It was February of 2007. I was working with the ECHL’s Phoenix Roadrunners, and we were in Anchorage for a game against the Alaska Aces. There were a few minutes remaining in a 5-2 game for the Aces. Roadrunners rookie defenseman Dave Pszenyczny was backpedaling into his defensive zone, forcing an Aces forward to the outside. As the guy tried to go wide around him, Chezy closed the gap and took him into the boards. They got tangled up and went to the ice. The next thing I knew, Chezy was skating back towards our bench, doubled over and holding his arm/wrist to his abdomen. Then I saw the front of his jersey turn red with blood. I turned to yell for our Trainer, Brad Chavis, who was already on the ice making a beeline for Pszenyczny. Chavy motioned for Chezy to turn and head for the corner and off the ice. Chavy got to him and guided him off the ice and under the stands toward the locker rooms. A hush fell over the crowd and most of us stood there transfixed. The only ones moving around were medical personnel; Trainers, EMTs, and Team Doctors. After what seemed like an eternity, much of which was spent watching rink workers scrape the blood off the ice, the officials called the teams to line back up and prepare for the faceoff. I couldn’t tell you what happened in those remaining few minutes of game time. It was inconsequential. The only thing I remember about it is hearing the PA announcer call for medical personnel up to the stands. We later found out that the scene had been so traumatic that a man in the stands had actually had a heart attack.
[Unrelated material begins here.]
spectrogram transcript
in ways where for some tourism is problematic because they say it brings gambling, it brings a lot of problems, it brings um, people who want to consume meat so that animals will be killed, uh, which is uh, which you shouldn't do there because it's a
What we were able to piece together after the fact was that Chezzy had ended up on the ice with his arm outstretched and in trying to continue on towards the corner the Aces player had stepped on the inside of his lower arm (accidentally, of course). In trying to push off to continue his stride, he had slashed his skate blade across Chezzy’s arm and sliced all the way through to the bones. In the process, he severed all of Chezzy’s tendons (which control the movement of the wrist, hand, and fingers) and the artery that provides blood for the extremity. This explains the massive loss of blood.
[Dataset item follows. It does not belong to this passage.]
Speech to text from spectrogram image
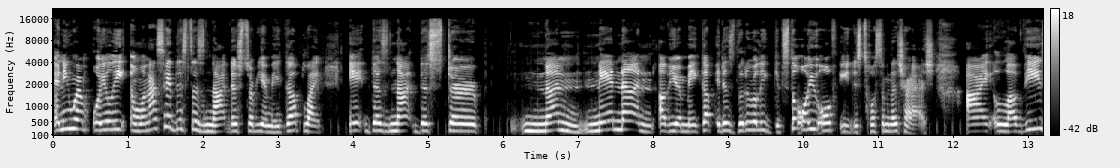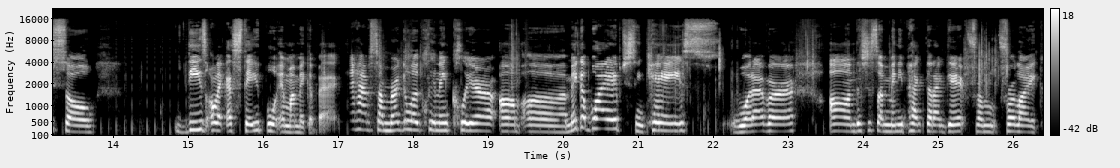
anywhere I'm oily and when I say this does not disturb your makeup like it does not disturb none near none of your makeup it is literally gets the oil off you just toss them in the trash I love these so these are like a staple in my makeup bag. I have some regular clean and clear um uh makeup wipes just in case whatever. Um this is a mini pack that I get from for like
We finished the game and left the ice to head back to our dressing room. After leaving the ice, we walked through the doors leading to the hallway underneath the stands and to our locker room. Chezy was still there. He was still being treated, but the initial urgency had given way to a more practiced level of activity. In short, the situation was stable. They loaded him up and took him to the hospital, but his ordeal was just beginning. He would spend 5 hours in surgery just to repair the artery, then would have to endure further surgery to reattach the tendons and then close everything up. After that, he had a long and arduous rehabilitation process to regain feeling and control in his wrist, hand, and fingers. When I last spoke to him, he said he still doesn’t have full feeling in his little fingers. But I’m happy to report that he returned to the Roadrunners before the end of that season and is still playing hockey today (currently in the CHL with the Missouri Mavericks).
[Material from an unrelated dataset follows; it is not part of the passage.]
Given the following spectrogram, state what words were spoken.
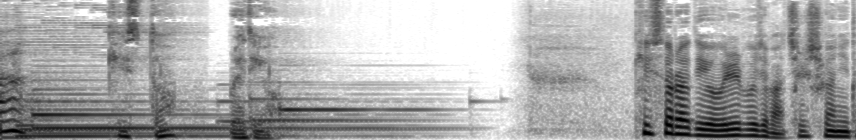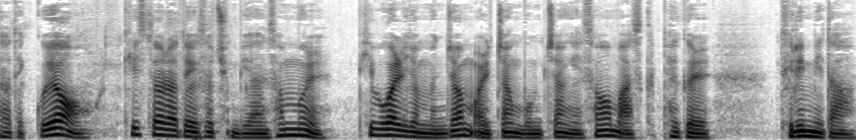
거야. Kiss the Radio. Kiss Radio 1부 이제 마칠 시간이 다 됐고요. Kiss Radio에서 준비한 선물 피부관리 전문점 얼짱 몸짱에서 마스크팩을 드립니다.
I also had a very similar situation (eerily similar) occur last season with the Evansville Icemen in an ECHL game against the Everblades in Florida, with an equally adept response by Icemen Trainer Brian Patafie. I’m happy to report that that player, Josh Beaulieu, returned to the Icemen this season and was named Captain. Both he and Pszenyczny are tough individuals (and great guys, to boot). They also owe a huge debt of gratitude to the quick response of their Trainers and the EMTs who were on the scene, medical professionals who know how to respond to a crisis.